Coelho's inspiration draws from each work' affinity to the four elements.
Earth includes Oscar Wilde and D.H. Lawrence
Air includes Nelson Mandela and Gabriel Garcia Marquez
Fire includes Rumi and Mary Shelley
Water includes Hans Christian Andersen and Niccolo Machiavelli
worsted while I wasn’t looking! ‘That’s three faults, Kitty, and you’ve not been punished for any of them yet. You know I’m saving up all your punishments for Wednesday week – Suppose they had saved up all my punishments?’ she went on, talking more to herself than the kitten. ‘What would they do at the end of a year? I should be sent to prison, I suppose, when the day came. Or – let me see – suppose each punishment was to be going without a dinner: then, when the miserable day came, I should
wand, And hooked a berry to a thread; And when white moths were on the wing, And moth-like stars were flickering out, I dropped the berry in a stream And caught a little silver trout. When I had laid it on the floor I went to blow the fire aflame, But something rustled on the floor, And some one called me by my name: It had become a glimmering girl With apple blossom in her hair Who called me by my name and ran And faded through the brightening air. Though I am old with

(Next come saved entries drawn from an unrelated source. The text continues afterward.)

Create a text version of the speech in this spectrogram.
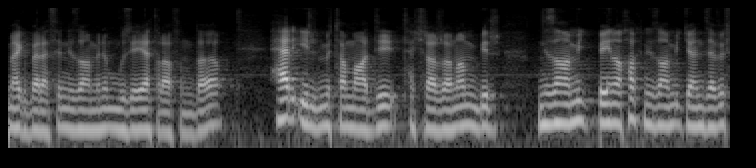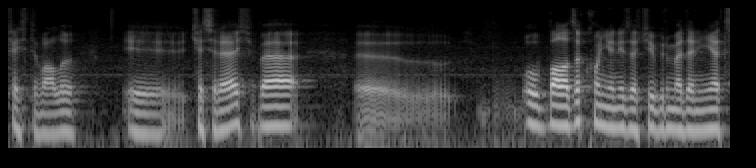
məqbərəsi, Nizaminin muzeyi ətrafında hər il mütəmadi təkrarlanan bir Nizami Beynəlxalq Nizami Gəncəvi festivalı e, keçirək və e, o balaca Konya necə ki bir mədəniyyət,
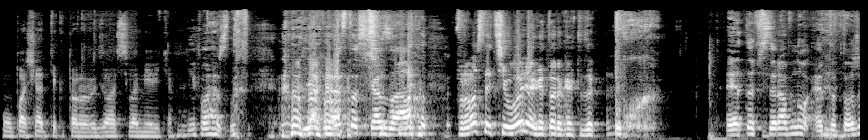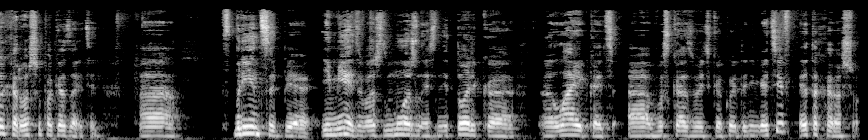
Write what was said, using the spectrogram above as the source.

between them. They wanted to go in through the door, but the width of the wood did not let them do so, and they would not humble themselves to go in one after his companion to bring it in end-wise, and so they remained outside the door. Now these are the men who bear the yoke of righteousness with boasting, and they will not be humble enough to correct themselves and go in by the humble way of Christ, and therefore they remain outside the kingdom of God. The man who was cutting wood is the man
kitchen and used to perform all the most menial tasks; she was, as the saying is, ‘the sponge of the monastery’, but in fact she was fulfilling the Scriptures where it says, ‘If any man among you seem to be wise in this world, let him become a fool that he may be wise’ (1 Cor. 3:18). She wore a rag around her head, while all the others had their hair closely cropped and wore cowls, and she used to serve them dressed like that. Not one of the four hundred ever saw her chew in all the years of her
service was ended, and they were all coming out, Paul scrutinized each one of them carefully, so that he might see in what manner those whom he had seen go in would come out, and whether it would be with the same countenance as that with which they had gone in, or not. He saw again that man whom he had seen go in, and whose body before he had entered into the church was in darkness, and behold, he came forth from the church with his face full of light, his body white. The devils followed him at a